The Old Slave Mart Museum once had a slave jail standing behind it. From the arrival of the first slave ship through the Civil Rights era and into the present, Charleston’s Black residents have shaped the Holy City’s food culture, art, music, agriculture, faith, and her national reputation.

When you’re visiting tidy, pretty Charleston, it’s easy to forget the ugly fact that slave labor built all those handsome old townhouses, historic state buildings, iconic church steeples, and even the brick forts out on islands in the harbor. The enslaved people who lived here forever changed Charleston - and not just through their work in construction and in the fields, houses, and kitchens of the region. They introduced their own languages and rich traditions to the local culture. In South Carolina’s Lowcountry, the blended creole language of West African dialects and English - and the speakers of the language - became known as Gullah, and their foodways, art, crafts, and music exerted influence that still shapes Charleston.

To understand and learn about the centuries of Charleston’s racial conflict and coexistence, visitors to historic sites can see relics of the past that still resonate today: from the statue of a former slave who was executed for fomenting an uprising to the location of a lunch counter sit-in by Black teenagers to the slave quarters of an old plantation.

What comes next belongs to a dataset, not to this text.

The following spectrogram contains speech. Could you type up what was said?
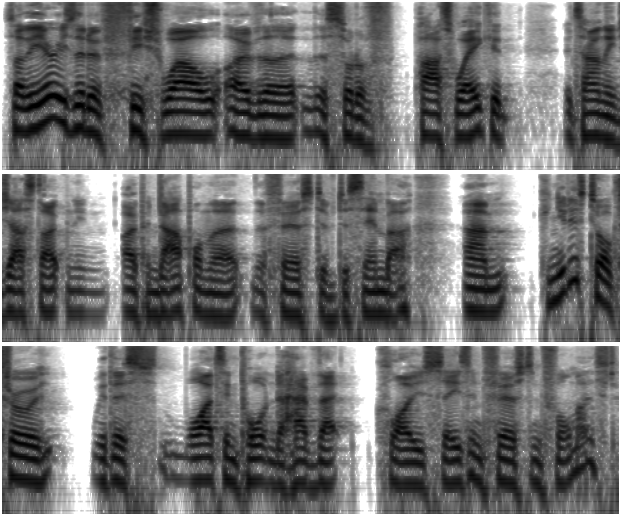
So the areas that have fished well over the, the sort of past week, it, it's only just opening opened up on the, the 1st of December. Um, can you just talk through with us why it's important to have that closed season first and foremost?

Courtesy of Explore Charleston - Mother Emanuel AME Church The Emanuel African Methodist Episcopal Church, known as Mother Emanuel, on Calhoun Street is the congregation’s third home; the first was burned by white citizens, the second was destroyed in an earthquake. Emanuel African Methodist Episcopal Church, the oldest African Methodist Episcopal church in the southern United States, was founded in 1816 in Charleston and has been a touchstone of racial tension in the city ever since. In 1822, local whites burned down the church and executed 35 men, including church elder Denmark Vesey, for their involvement in a slave revolt plot. Fear of more potential uprisings led white Charleston to outlaw Black churches, so Mother Emanuel’s congregation met and worshipped in secret until after the Civil War.

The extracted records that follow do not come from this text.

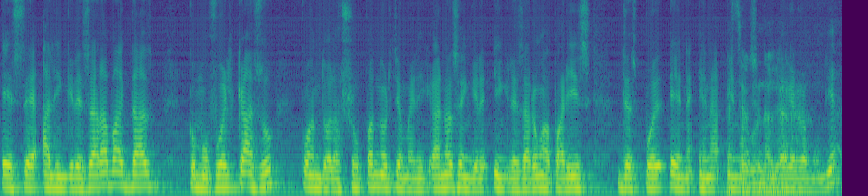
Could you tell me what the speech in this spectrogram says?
este, al ingresar a Bagdad, como fue el caso cuando las tropas norteamericanas ingresaron a París después en, la Segunda, Guerra. Mundial.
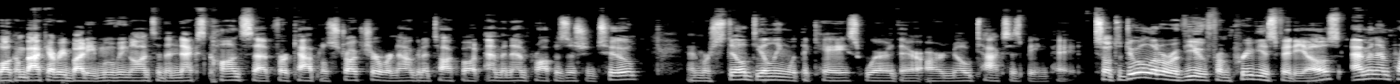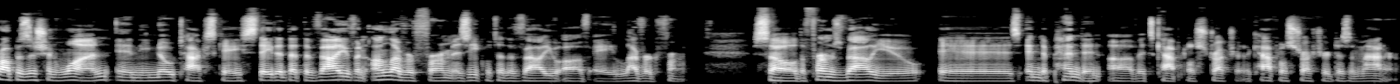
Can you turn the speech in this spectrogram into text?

During the 20th century, the church hosted thinkers and civil rights leaders like Martin Luther King, Jr., and Booker T. Washington and maintained a reputation for race activism and labor rights. In 2015, a shooting at Mother Emanuel by a 21-year-old white supremacist left eight congregation members and the pastor dead. The national press seemed almost as shocked by the congregation’s graceful and swift forgiveness as by the unspeakable crime. In June 2019, Emanuel, a documentary chronicling the massacre and the church’s reaction of forgiveness and faith, was released.

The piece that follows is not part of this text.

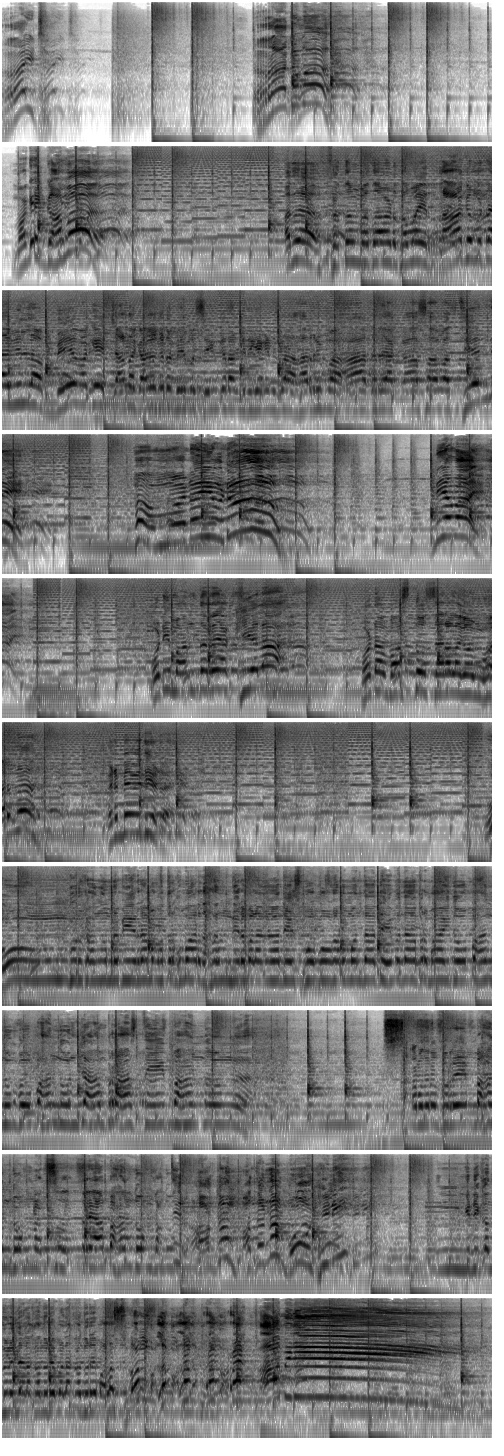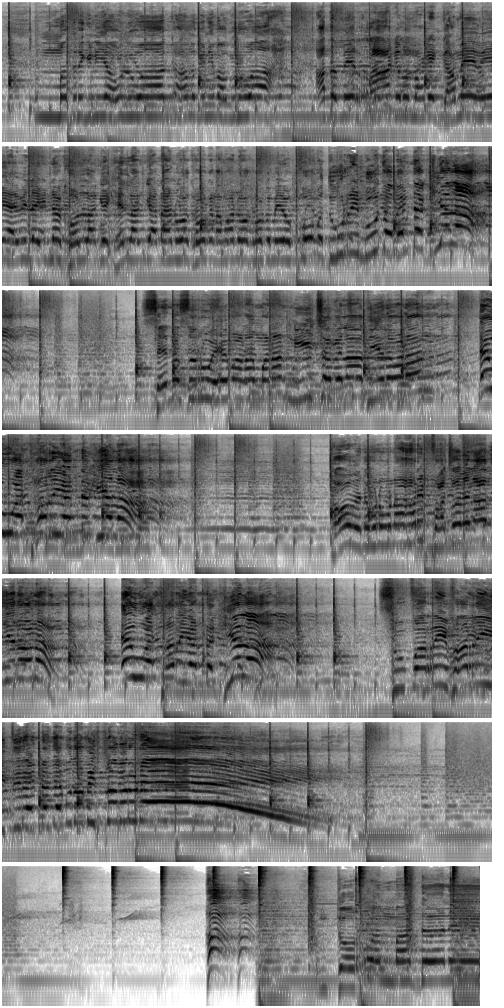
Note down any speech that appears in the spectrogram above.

Old Slave Mart Museum Often staffed by docents who can trace their family history to enslaved people from the area, the Old Slave Mart Museum tells the story of Charleston’s prominent role in the brutal system of purchasing and trading human beings. Around 40 percent of the enslaved people entering the United States came through the port of Charleston and were handled by the city’s brokers, lawyers, and auctioneers. When 19th-century visitors to Charleston began to chronicle their horrified reaction to the sight of people being bought and sold, the city decreed that the slave auctions be moved indoors, away from the prying eyes of outsiders. This structure, built in 1859 in Charleston’s French Quarter, is believed to be the last extant slave showroom and auction house from the scores that once existed. Inside the museum, through photos, text panels, and a few chilling artifacts, visitors learn about the city’s slave trade and about the people who were held and sold here.